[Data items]

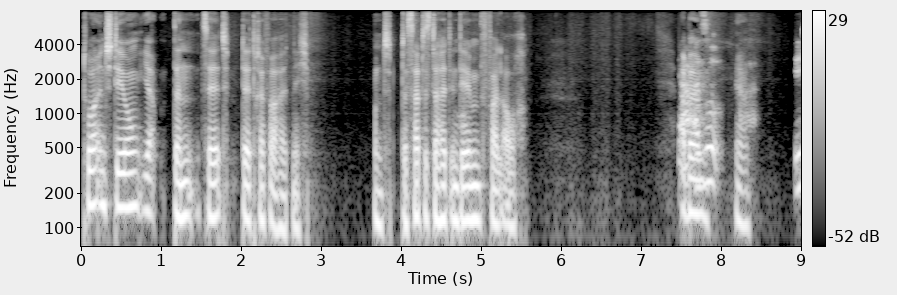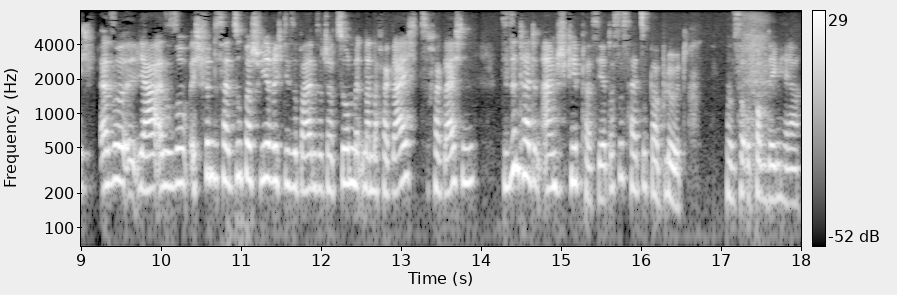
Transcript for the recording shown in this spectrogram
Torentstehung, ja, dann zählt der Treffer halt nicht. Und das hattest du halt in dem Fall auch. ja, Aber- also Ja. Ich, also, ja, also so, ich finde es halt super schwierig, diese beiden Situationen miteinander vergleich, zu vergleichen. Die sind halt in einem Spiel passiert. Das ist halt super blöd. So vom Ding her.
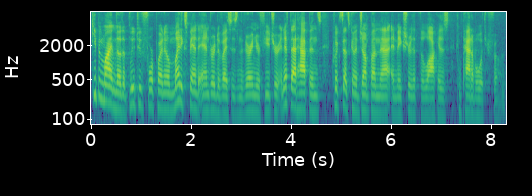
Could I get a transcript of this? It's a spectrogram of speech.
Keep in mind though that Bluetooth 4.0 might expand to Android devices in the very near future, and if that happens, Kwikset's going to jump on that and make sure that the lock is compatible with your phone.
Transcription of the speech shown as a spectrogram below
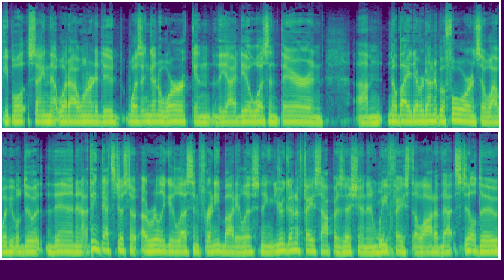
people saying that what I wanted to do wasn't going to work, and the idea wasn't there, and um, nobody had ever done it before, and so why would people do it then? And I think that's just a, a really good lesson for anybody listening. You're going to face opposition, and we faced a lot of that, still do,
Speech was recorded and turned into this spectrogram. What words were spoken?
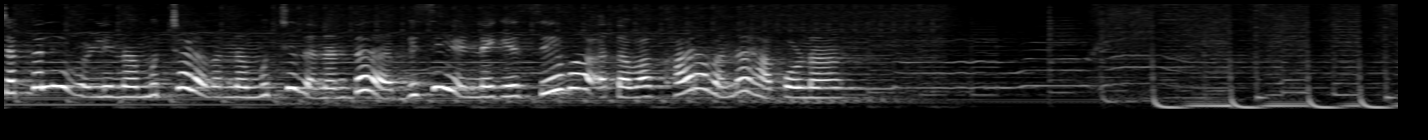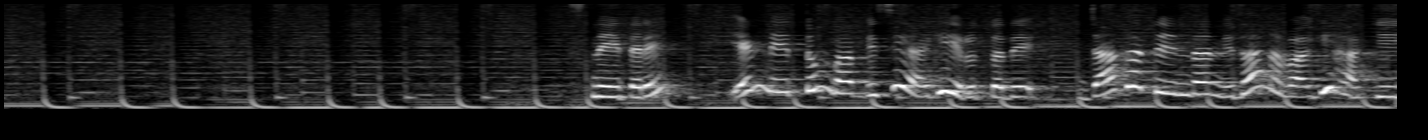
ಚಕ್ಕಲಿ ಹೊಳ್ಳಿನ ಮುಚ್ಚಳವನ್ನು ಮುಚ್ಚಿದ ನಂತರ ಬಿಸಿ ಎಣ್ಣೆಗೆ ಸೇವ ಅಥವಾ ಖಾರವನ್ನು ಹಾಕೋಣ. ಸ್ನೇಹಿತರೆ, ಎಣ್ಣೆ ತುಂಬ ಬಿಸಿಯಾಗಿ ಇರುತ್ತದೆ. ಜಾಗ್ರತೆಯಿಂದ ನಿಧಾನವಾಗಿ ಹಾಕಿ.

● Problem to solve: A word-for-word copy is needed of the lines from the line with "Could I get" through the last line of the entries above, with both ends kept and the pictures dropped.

● Task output:
Could I get a transcript of this? It's a spectrogram of speech.
Keep in mind though that Bluetooth 4.0 might expand to Android devices in the very near future, and if that happens, Kwikset's going to jump on that and make sure that the lock is compatible with your phone.
Transcription of the speech shown as a spectrogram below
people saying that what I wanted to do wasn't going to work, and the idea wasn't there, and um, nobody had ever done it before, and so why would people do it then? And I think that's just a, a really good lesson for anybody listening. You're going to face opposition, and we faced a lot of that, still do,
Speech was recorded and turned into this spectrogram. What words were spoken?
ಚಕ್ಕಲಿ ಹೊಳ್ಳಿನ ಮುಚ್ಚಳವನ್ನು ಮುಚ್ಚಿದ ನಂತರ ಬಿಸಿ ಎಣ್ಣೆಗೆ ಸೇವ ಅಥವಾ ಖಾರವನ್ನು ಹಾಕೋಣ. ಸ್ನೇಹಿತರೆ, ಎಣ್ಣೆ ತುಂಬ ಬಿಸಿಯಾಗಿ ಇರುತ್ತದೆ. ಜಾಗ್ರತೆಯಿಂದ ನಿಧಾನವಾಗಿ ಹಾಕಿ.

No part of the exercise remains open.